### Problem
Print every record below exactly, minus the pictures.

Saved data entries
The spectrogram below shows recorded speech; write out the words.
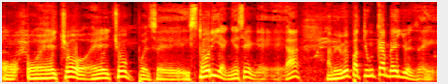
o- he hecho, he hecho pues eh, historia en ese... eh, ah, a mí me pateó un camello. en-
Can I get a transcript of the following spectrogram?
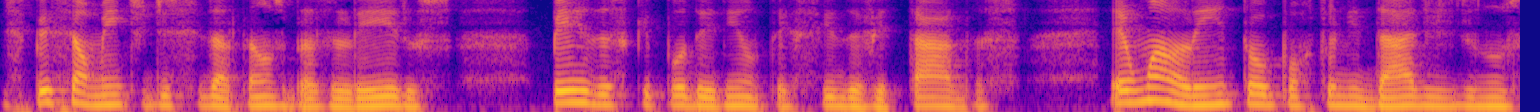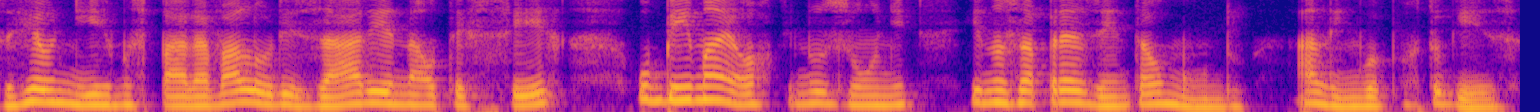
especialmente de cidadãos brasileiros, perdas que poderiam ter sido evitadas, é um alento a oportunidade de nos reunirmos para valorizar e enaltecer o bem maior que nos une e nos apresenta ao mundo, a língua portuguesa.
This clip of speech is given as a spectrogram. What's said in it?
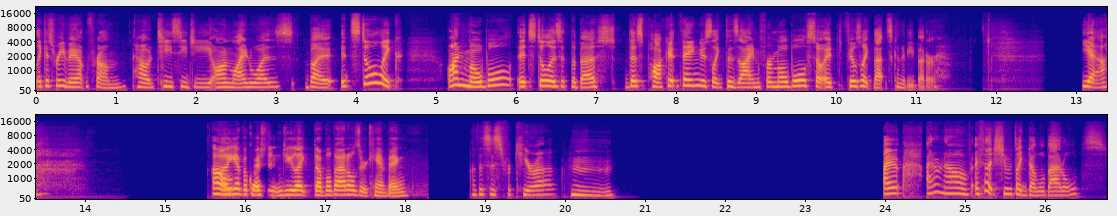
like it's revamped from how TCG Online was, but it's still like on mobile, it still isn't the best. This pocket thing is like designed for mobile, so it feels like that's going to be better. Yeah. Oh, Oh, you have a question. Do you like double battles or camping? oh, this is for Kira. Hmm. I I don't know. I feel like she would like double battles.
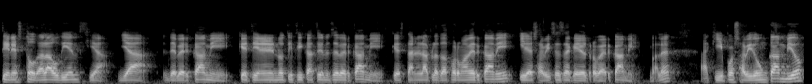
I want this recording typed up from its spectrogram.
tienes toda la audiencia ya de Berkami que tiene notificaciones de Berkami, que están en la plataforma Berkami y les avisas de que hay otro Berkami, ¿vale? Aquí pues ha habido un cambio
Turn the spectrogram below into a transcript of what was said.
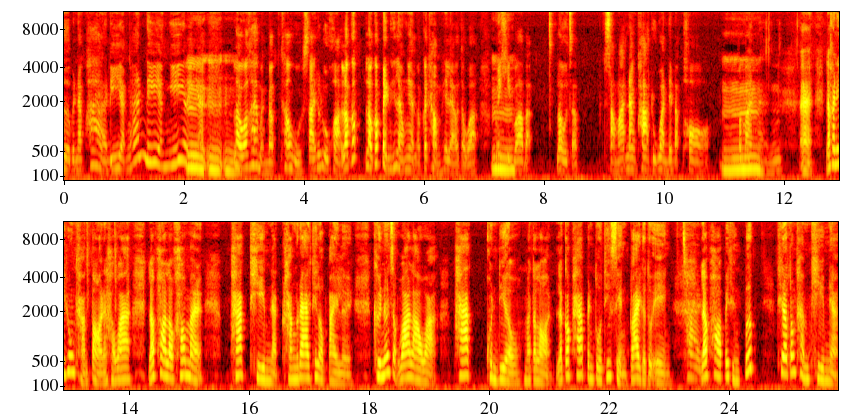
อเป็นนักพากย์อะดีอย่างนั้นดีอย่างนี้อะไรอืมเงี้ยอืมอืมเราก็แค่เหมือนแบบเข้าหูซ้ายทะลุขวาเราก็เราก็เป็นให้แล้วเนี่ยเราก็ทำให้แล้วแต่ว่าไม่อืมคิดว่าแบบ เราจะสามารถนั่งพากย์ทุกวันได้แบบพ่ออือประมาณนั้นอะแล้วคราวนี้พี่พุ่งถามต่อนะคะว่า แล้วพอเราเข้ามาภาคทีมเนี่ยครั้งแรกที่เราไปเลย คือเนื่องจากว่าเราอะภาคคนเดียวมาตลอด แล้วก็ภาคเป็นตัวที่เสียงใกล้กับตัวเอง ใช่ แล้วพอไปถึงปุ๊บที่เราต้องทำทีมเนี่ย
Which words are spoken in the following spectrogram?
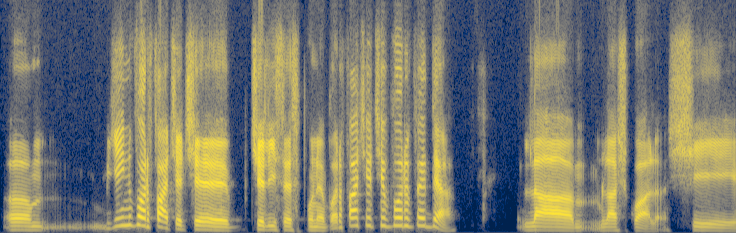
Uh, ei nu vor face ce, ce li se spune, vor face ce vor vedea la, la școală și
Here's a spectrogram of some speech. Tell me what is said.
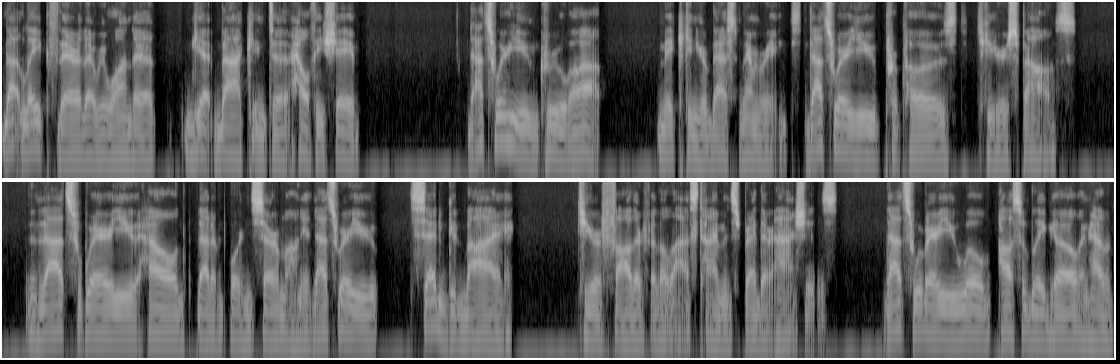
that lake there that we want to get back into healthy shape, that's where you grew up making your best memories. That's where you proposed to your spouse. That's where you held that important ceremony. That's where you said goodbye to your father for the last time and spread their ashes. That's where you will possibly go and have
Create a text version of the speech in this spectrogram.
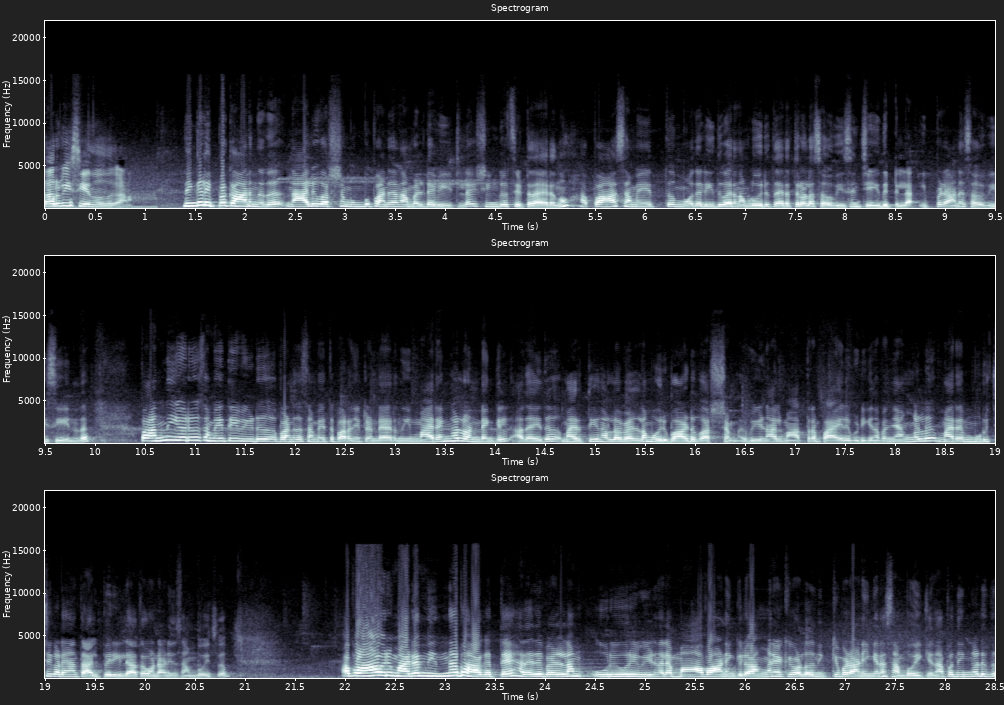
സർവീസ് ചെയ്യുന്നത് കാണാം. നിങ്ങളിപ്പോൾ കാണുന്നത് നാല് വർഷം മുമ്പ് പണിത നമ്മളുടെ വീട്ടിൽ ഷിംഗിൾസ് ഇട്ടതായിരുന്നു. അപ്പോൾ ആ സമയത്ത് മുതൽ ഇതുവരെ നമ്മൾ ഒരു തരത്തിലുള്ള സർവീസും ചെയ്തിട്ടില്ല. ഇപ്പോഴാണ് സർവീസ് ചെയ്യുന്നത്. അപ്പോൾ അന്ന് ഈ ഒരു സമയത്ത് ഈ വീട് പണിത സമയത്ത് പറഞ്ഞിട്ടുണ്ടായിരുന്നു ഈ മരങ്ങളുണ്ടെങ്കിൽ അതായത് മരത്തിൽ നിന്നുള്ള വെള്ളം ഒരുപാട് വർഷം വീണാൽ മാത്രം പായൽ പിടിക്കുന്നത്. അപ്പം ഞങ്ങൾ മരം മുറിച്ച് കളയാൻ താല്പര്യം ഇല്ലാത്തതുകൊണ്ടാണ് ഇത് സംഭവിച്ചത്. അപ്പോൾ ആ ഒരു മരം നിന്ന ഭാഗത്തെ അതായത് വെള്ളം ഊറി ഊറി വീഴുന്ന അല്ല മാവാണെങ്കിലോ അങ്ങനെയൊക്കെ ഉള്ളത് നിൽക്കുമ്പോഴാണ് ഇങ്ങനെ സംഭവിക്കുന്നത്. അപ്പോൾ നിങ്ങളിത്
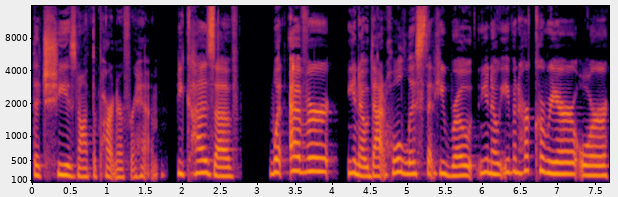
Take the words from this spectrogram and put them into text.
that she is not the partner for him because of whatever, you know, that whole list that he wrote, you know, even her career or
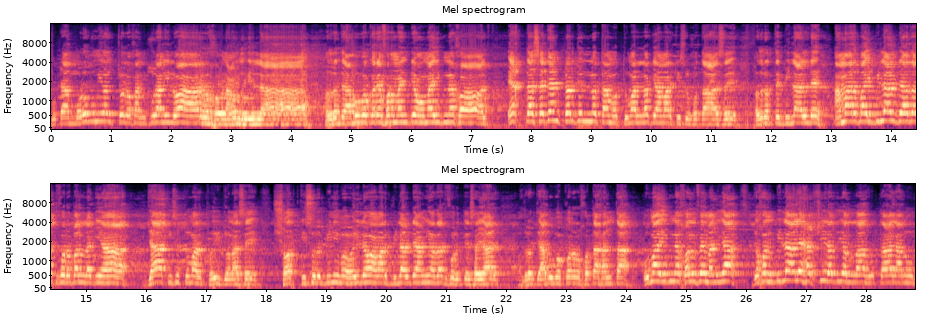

### Answer to this task
The spectrogram below shows recorded speech; write out the words.
o- he hecho, he hecho pues eh, historia en ese... eh, ah, a mí me pateó un camello. en-
Can I get a transcript of the following spectrogram?
especialmente de cidadãos brasileiros, perdas que poderiam ter sido evitadas, é um alento a oportunidade de nos reunirmos para valorizar e enaltecer o bem maior que nos une e nos apresenta ao mundo, a língua portuguesa.
This clip of speech is given as a spectrogram. What's said in it?
like it's revamped from how TCG Online was, but it's still like on mobile, it still isn't the best. This pocket thing is like designed for mobile, so it feels like that's going to be better. Yeah. Oh, Oh, you have a question. Do you like double battles or camping? oh, this is for Kira. Hmm. I I don't know. I feel like she would like double battles.
I want this recording typed up from its spectrogram.
tienes toda la audiencia ya de Berkami que tiene notificaciones de Berkami, que están en la plataforma Berkami y les avisas de que hay otro Berkami, ¿vale? Aquí pues ha habido un cambio
Turn the spectrogram below into a transcript of what was said.
อเป็นนักพากย์อะดีอย่างนั้นดีอย่างนี้อะไรอืมเงี้ยอืมอืมเราก็แค่เหมือนแบบเข้าหูซ้ายทะลุขวาเราก็เราก็เป็นให้แล้วเนี่ยเราก็ทำให้แล้วแต่ว่าไม่อืมคิดว่าแบบ เราจะสามารถนั่งพากย์ทุกวันได้แบบพ่ออือประมาณนั้นอะแล้วคราวนี้พี่พุ่งถามต่อนะคะว่า แล้วพอเราเข้ามาภาคทีมเนี่ยครั้งแรกที่เราไปเลย คือเนื่องจากว่าเราอะภาคคนเดียวมาตลอด แล้วก็ภาคเป็นตัวที่เสียงใกล้กับตัวเอง ใช่ แล้วพอไปถึงปุ๊บที่เราต้องทำทีมเนี่ย
Which words are spoken in the following spectrogram?
Uh, ei nu vor face ce, ce li se spune, vor face ce vor vedea la, la școală și
Here's a spectrogram of some speech. Tell me what is said.
that lake there that we want to get back into healthy shape, that's where you grew up making your best memories. That's where you proposed to your spouse. That's where you held that important ceremony. That's where you said goodbye to your father for the last time and spread their ashes. That's where you will possibly go and have
Create a text version of the speech in this spectrogram.
സർവീസ് ചെയ്യുന്നത് കാണാം. നിങ്ങളിപ്പോൾ കാണുന്നത് നാല് വർഷം മുമ്പ് പണിത നമ്മളുടെ വീട്ടിൽ ഷിംഗിൾസ് ഇട്ടതായിരുന്നു. അപ്പോൾ ആ സമയത്ത് മുതൽ ഇതുവരെ നമ്മൾ ഒരു തരത്തിലുള്ള സർവീസും ചെയ്തിട്ടില്ല. ഇപ്പോഴാണ് സർവീസ് ചെയ്യുന്നത്. അപ്പോൾ അന്ന് ഈ ഒരു സമയത്ത് ഈ വീട് പണിത സമയത്ത് പറഞ്ഞിട്ടുണ്ടായിരുന്നു ഈ മരങ്ങളുണ്ടെങ്കിൽ അതായത് മരത്തിൽ നിന്നുള്ള വെള്ളം ഒരുപാട് വർഷം വീണാൽ മാത്രം പായൽ പിടിക്കുന്നത്. അപ്പം ഞങ്ങൾ മരം മുറിച്ച് കളയാൻ താല്പര്യം ഇല്ലാത്തതുകൊണ്ടാണ് ഇത് സംഭവിച്ചത്. അപ്പോൾ ആ ഒരു മരം നിന്ന ഭാഗത്തെ അതായത് വെള്ളം ഊറി ഊറി വീഴുന്ന അല്ല മാവാണെങ്കിലോ അങ്ങനെയൊക്കെ ഉള്ളത് നിൽക്കുമ്പോഴാണ് ഇങ്ങനെ സംഭവിക്കുന്നത്. അപ്പോൾ നിങ്ങളിത്
Take the words from this spectrogram and put them into text.
that she is not the partner for him because of whatever, you know, that whole list that he wrote, you know, even her career or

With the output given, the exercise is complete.